I'm gonna be round my vegetables.
I'm gonna chow down my vegetables.
I love you most of all,
My favorite vegetable.
If you brought a big brown bag of them home
I'd jump up and down and hope you'd toss me a carrot!
I'm gonna keep well my vegetables,
Cart off and sell my vegetables.
I love you most of all
My favorite vegetable.
I tried to kick the ball but my tennie flew right off.
I'm red as a beet 'cause I'm so embarrassed.
[Break: Chomp chomp chomp]
I know that you'll feel better
When you send us in your letter and
Tell us the name of your--
Your favorite vegetable.
[Repeat 3rd verse quickly]
Though recording of Vegetables was begun in October 1966, months before the release of Call Any Vegetable by the Mothers of Invention, there is something of the same whimsy between them. Frank Zappa shows dark humor about the same oddity of human consumption that Brian Wilson makes light of. LSD made the act of eating funny; there was a ridiculous savagery about it. Some people reacted to this sensibility by becoming vegetarian.
The song was variously mixed in Brian Wilson’s home studio. In the first verse, there is only a throbbing electric guitar and a double tracked single voice. The ending of the verse is punctuated with a blow across a bottle, and the sound of a glass of juice being poured. The B section follows with the same base and double tracked voice. The second verse returns with a several voices in harmony, but with no more expansion of the instrumental background. The second verse ends with a scramble of the word vegetable, as if the sound of the word itself were hilarious. The B section returns with new lyrics, but the percussion that has been added comes from somebody biting into celery. (Reportedly, the guy chomping celery was Paul McCartney, though McCartney’s involvement has been disputed.) This percussion extends into a two part break consisting of a voice fantasia. The song is returned to the A stanza with a new lyric, addressing the fans at a slower pace, at first sentimentally like a barber shop quartet, and then repeating the lyric again, in double time. With the verse's accompanying voice chortling in a stylized manner, I'm reminded of a Bruegel-like peasant dance from the age of Camelot.
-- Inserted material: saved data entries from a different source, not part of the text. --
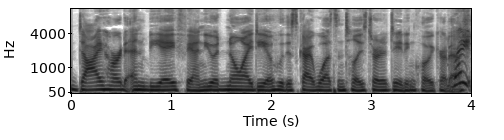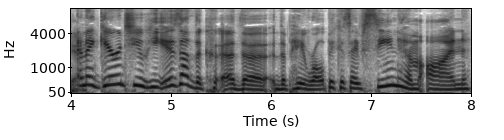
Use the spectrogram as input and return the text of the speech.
diehard NBA fan. You had no idea who this guy was until he started dating Khloe Kardashian. Right, and I guarantee you, he is on the uh, the the payroll because I've seen him on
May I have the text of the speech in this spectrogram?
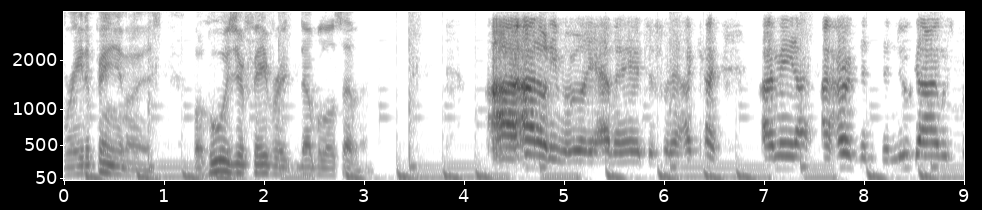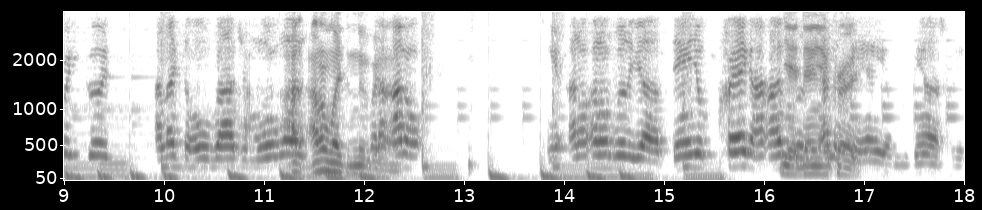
great opinion on this, but who is your favorite 007? I, I don't even really have an answer for that. I, I, I mean, I, I heard the, the new guy was pretty good. I like the old Roger Moore I, one, I don't like the new guy. I, I don't. Yeah, I don't. I don't really. Uh, Daniel Craig. I, I'm Yeah, really, Daniel I Craig. Any of them, to be honest with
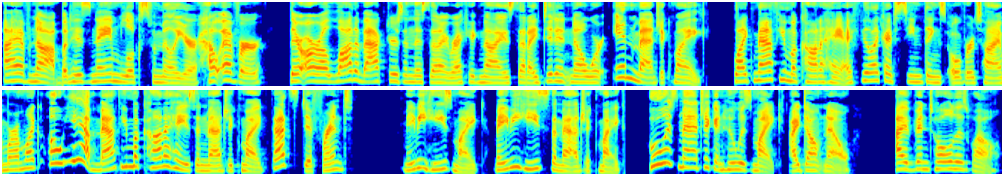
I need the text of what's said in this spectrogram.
I have not, but his name looks familiar. However, there are a lot of actors in this that I recognize that I didn't know were in Magic Mike like Matthew McConaughey, I feel like I've seen things over time where I'm like, oh yeah, Matthew McConaughey's in Magic Mike. That's different. Maybe he's Mike. Maybe he's the Magic Mike. Who is Magic and who is Mike? I don't know. I've been told as well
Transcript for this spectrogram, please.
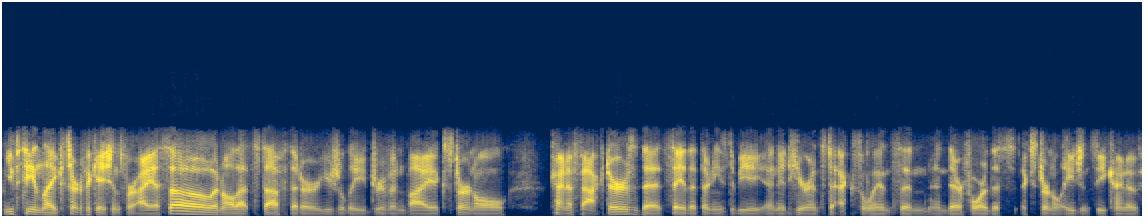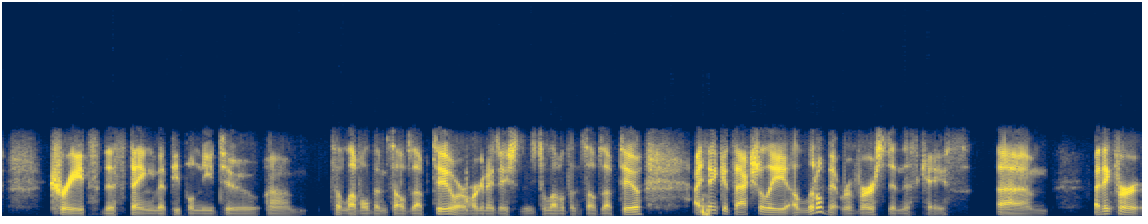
you've seen like certifications for ISO and all that stuff that are usually driven by external kind of factors that say that there needs to be an adherence to excellence and and therefore this external agency kind of creates this thing that people need to um, to level themselves up to or organizations need to level themselves up to. I think it's actually a little bit reversed in this case. Um, i think for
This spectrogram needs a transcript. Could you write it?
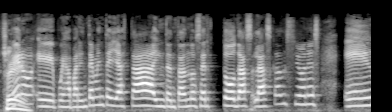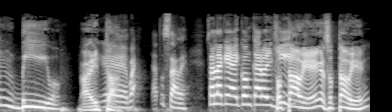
Sí. Pero eh, pues aparentemente ya está intentando hacer todas las canciones en vivo. Ahí está. Eh, bueno, ya tú sabes. Esa es la que hay con Carol G. Eso está bien, eso está bien.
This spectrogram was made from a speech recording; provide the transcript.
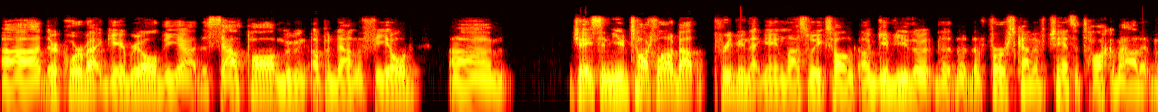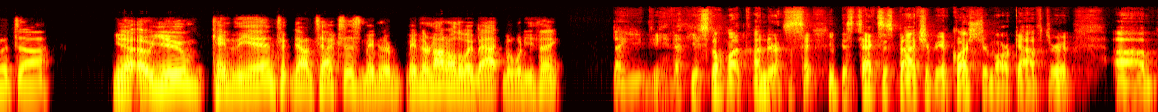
Uh, their quarterback Gabriel, the uh, the southpaw, moving up and down the field. Um, Jason, you talked a lot about previewing that game last week, so I'll, I'll give you the, the, the first kind of chance to talk about it. But uh, you know, OU came to the end, took down Texas. Maybe they're maybe they're not all the way back, but what do you think? Like you, you stole my thunder. Is Texas back should be a question mark after it. Um,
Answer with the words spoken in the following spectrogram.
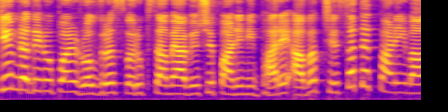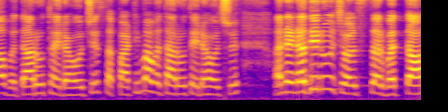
કેમ નદીનું પણ રૌદ્ર સ્વરૂપ સામે આવ્યું છે? પાણીની ભારે આવક છે. સતત પાણીમાં વધારો થઈ રહ્યો છે, સપાટીમાં વધારો થઈ રહ્યો છે અને નદીનું જળસ્તર વધતા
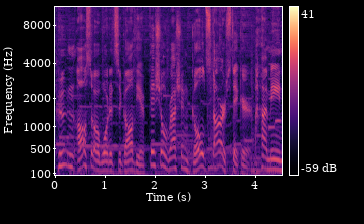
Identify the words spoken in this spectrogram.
Putin also awarded Seagal the official Russian Gold Star sticker. I mean,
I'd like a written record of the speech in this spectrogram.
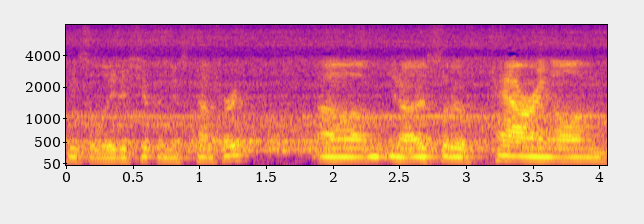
piece of leadership in this country. Um, you know, sort of powering on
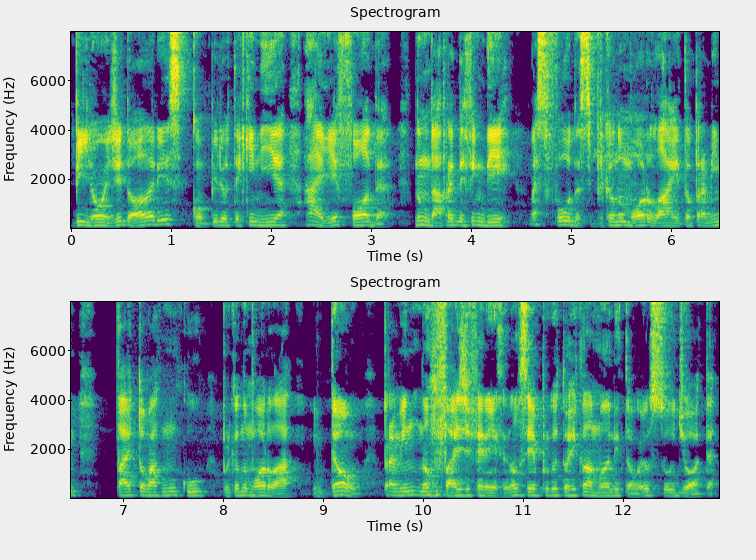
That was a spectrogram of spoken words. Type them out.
bilhões de dólares com pirotecnia, aí é foda, não dá para defender, mas foda-se, porque eu não moro lá, então para mim vai tomar num cu, porque eu não moro lá. Então, para mim não faz diferença, não sei porque eu tô reclamando então, eu sou idiota.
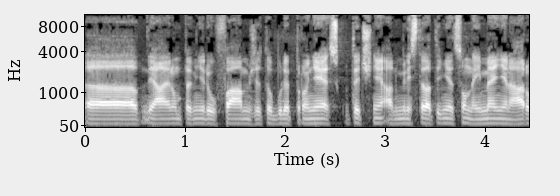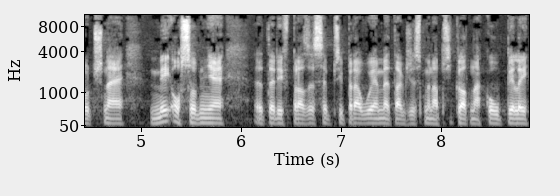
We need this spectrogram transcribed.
Eh, já jenom pevně doufám, že to bude pro ně skutečně administrativně co nejméně náročné. My osobně tedy v Praze se připravujeme tak, že jsme například nakoupili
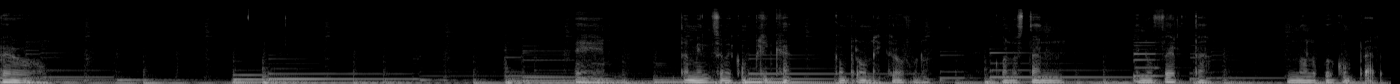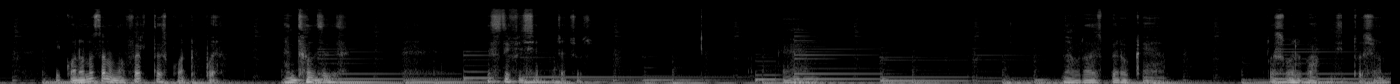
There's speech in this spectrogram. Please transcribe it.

Again, I wonder about Van Dyke Parks’ influence on the lyrics of this song. Conceptually, it is simple, though the last verses turn attention directly to the listener as a fan. I don’t think that shift in tone is Parks’ influence. Rather he seems to show up in the B sections, replacing “carrot” for the anticipated “bone” of the rhyme, and metaphorizing a beet into an embarrassment.